Many people have a mental image of an ideal driving experience. You know, those roll-your-windows-down and feel-the-air-on-your-face kind of days? Or maybe it’s something simpler like jamming to the beat from your stereo as you cruise the streets on your way to work.
Unfortunately, driving can be downright stressful on most days. And at times, it may get the better of you.
Getting impatient and frustrated while driving can lead to incidents of aggression, which can put lives in grave danger. Not only that, but it could also end up costing you a lot financially.
If you’re one of those people who are quick to anger when driving, you may want to assess yourself before getting behind the wheel again.
Here are eight signs of aggressive driving you should look out for.
1. You regularly drive over the speed limit or try to beat red lights.
Speeding puts everyone around you in danger – pedestrians, cyclists, passengers, and other drivers as well. In fact, data from the National Highway Traffic Safety Administration (NHTSA) shows that speeding is one of the major contributing factors to fatal traffic accidents.
There are days when you can’t help but be in a rush, like when you’re running late for work or an important appointment.
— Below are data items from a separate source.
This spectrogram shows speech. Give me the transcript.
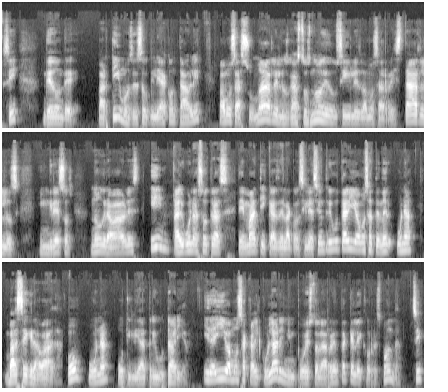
¿sí? De donde partimos de esa utilidad contable, vamos a sumarle los gastos no deducibles, vamos a restarle los ingresos no grabables y algunas otras temáticas de la conciliación tributaria y vamos a tener una base grabada o una utilidad tributaria y de ahí vamos a calcular el impuesto a la renta que le corresponda. ¿sí?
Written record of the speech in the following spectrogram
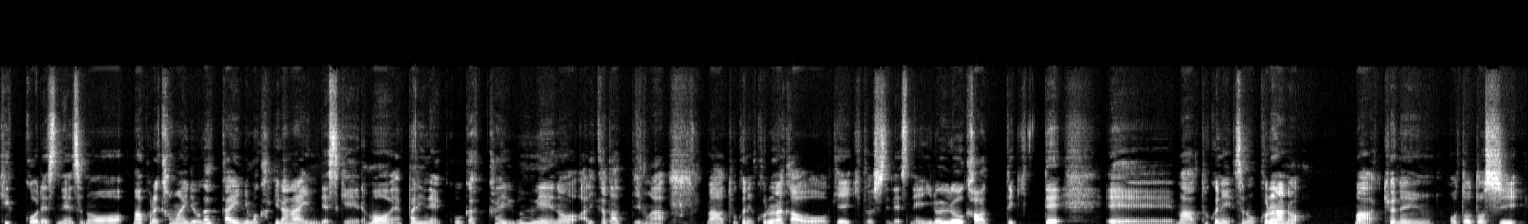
結構ですね、その、まあ、これ、緩和医療学会にも限らないんですけれども、やっぱりね、こう、学会運営のあり方っていうのが、まあ、特にコロナ禍を契機としてですね、いろいろ変わってきて、えー、まあ、特にそのコロナの、まあ、去年、一昨年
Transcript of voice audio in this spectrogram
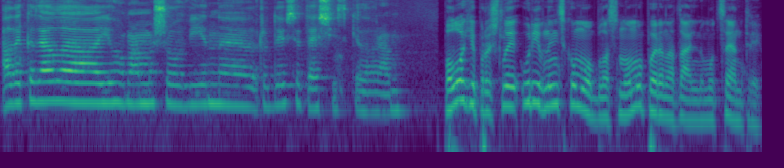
але казала його мама, що він е, родився теж 6 кілограм. Пологи пройшли у Рівненському обласному перинатальному центрі.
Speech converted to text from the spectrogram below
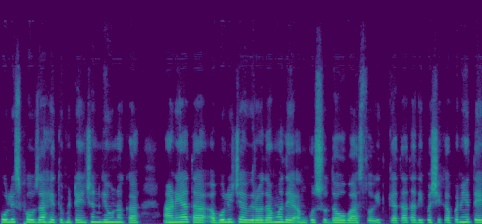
पोलीस फौज आहे तुम्ही टेन्शन घेऊ नका. आणि आता अबोलीच्या विरोधामध्ये अंकुश सुद्धा उभा असतो. इतक्यात आता दीपशिका पण येते.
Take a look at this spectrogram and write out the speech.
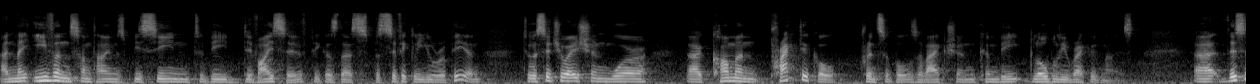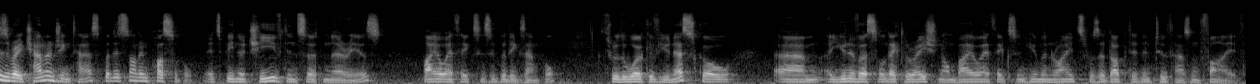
and may even sometimes be seen to be divisive because they're specifically European, to a situation where uh, common practical principles of action can be globally recognized. Uh, this is a very challenging task, but it's not impossible. It's been achieved in certain areas. Bioethics is a good example. Through the work of UNESCO, um, a Universal Declaration on Bioethics and Human Rights was adopted in 2005.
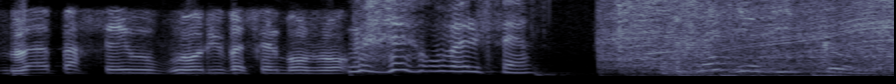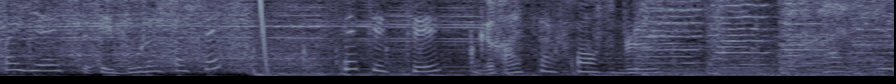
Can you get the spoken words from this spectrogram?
Bah parfait, vous, vous lui passerez le bonjour. On va le faire. Radio Disco. Paillettes et boule à facettes. Cet été, grâce à France Bleu. Radio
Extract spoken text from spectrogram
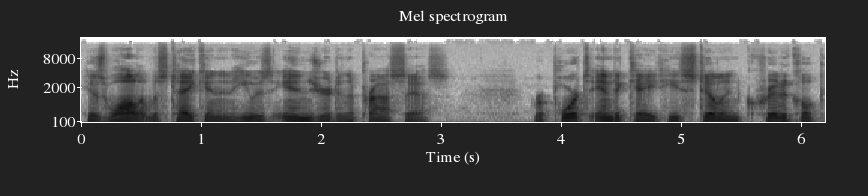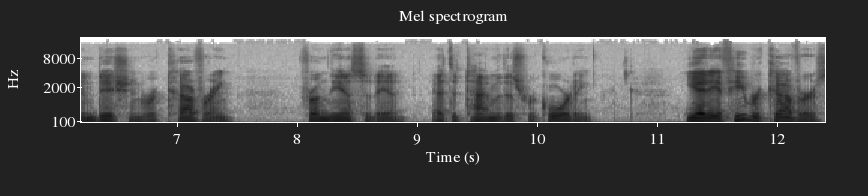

But it’s another thing to drive like you’re eternally time-starved and living in the fast lane almost every time you’re behind the wheel.
2. You honk your horn often.
Horns are for alerting other drivers sharing the road with you, not for expressing anger. Observing proper car horn etiquette is vital to safe driving. Even assertive drivers only use the horn when necessary.
If you have a habit of laying on the horn in traffic or erratically honking out of frustration, you’re exhibiting one of the most common signs of aggressive driving.
3. You yell or use obscene gestures at other drivers.
Have you ever yelled or used obscene gestures towards another driver out of anger, especially over minor driving mistakes and traffic incidents? That’s another sign of an aggressive driver.
Things like red lights and traffic jams are out of your control, which means getting angry over matters like these won’t change anything. Even if another driver is to blame for the incident, yelling and cursing won’t solve anything; it’ll only escalate the situation.
4. You don’t yield the right of way.
Most aggressive drivers hardly yield the right of way to other drivers or comply with basic driving laws. They think it’s always their turn and grab any chance to overtake other vehicles.
If this is usually your mindset when driving, you may be an aggressive driver. Perhaps, it’s time you re-examine your driving behavior. Reckless driving won’t only lead to legal consequences, it also endangers everyone on the road.
5. You’re prone to weaving.
In addition to not yielding, aggressive drivers are also prone to weaving. They always try to get ahead of other motorists by making frequent and unsafe lane changes or by cutting off other drivers whenever they see the slightest opportunity.
Do you spend much of your drive weaving in and out of traffic? If so, you’re probably driving aggressively.
6. You fail to signal.
Failing to signal is illegal and dangerous because it leaves other drivers guessing which direction you’re trying to go and may lead to an accident.
Aggressive drivers are always trying to get to where they need to go as quickly as possible. They’re predisposed to making last-minute turns and lane changes, which means that turn signals are often an afterthought for them.
7. You’re tailgating.
Tailgating is when you’re driving too closely behind another vehicle. It’s a hazardous form of aggressive driving because there’s hardly any space between you and the car in front of you.
If the driver of the vehicle ahead slams on the brakes, you have very little time to react. In which case, you may find yourself involved in a car accident that could’ve easily been avoided.
8. You deliberately block lanes.
Aggressive drivers tend to drive like they own the road and often exhibit selfish driving. They refuse to allow other motorists to merge or deliberately prevent them from changing lanes.
Giving way is one of the most basic courtesies you can afford other drivers sharing the road with you. Blocking traffic will only lead to dangerous situations and put people’s lives at risk.
How to Avoid Aggressive Driving
Recognizing the behavior is an integral part of changing it. One effective way to avoid aggressive driving is to not drive when you’re upset. Listening to soothing music also helps. And if you can, avoid the need to hurry.
Ultimately, the best way to ensure road safety is to become aware of your own actions. Keep calm and maintain your cool. Most importantly, don’t take the actions of other drivers personally.
About the Author: Lauren Bricks is the content specialist for Streetfighter Motorsports LLC, a family-operated car audio and accessory installation, sales, and customization facility located in Phoenix, Arizona. She loves cars and although she spends much of her week writing about them, she still finds the time to hop into the second-hand Corvette convertible her dad gave her for her 25th birthday and drive to the countryside with the top down.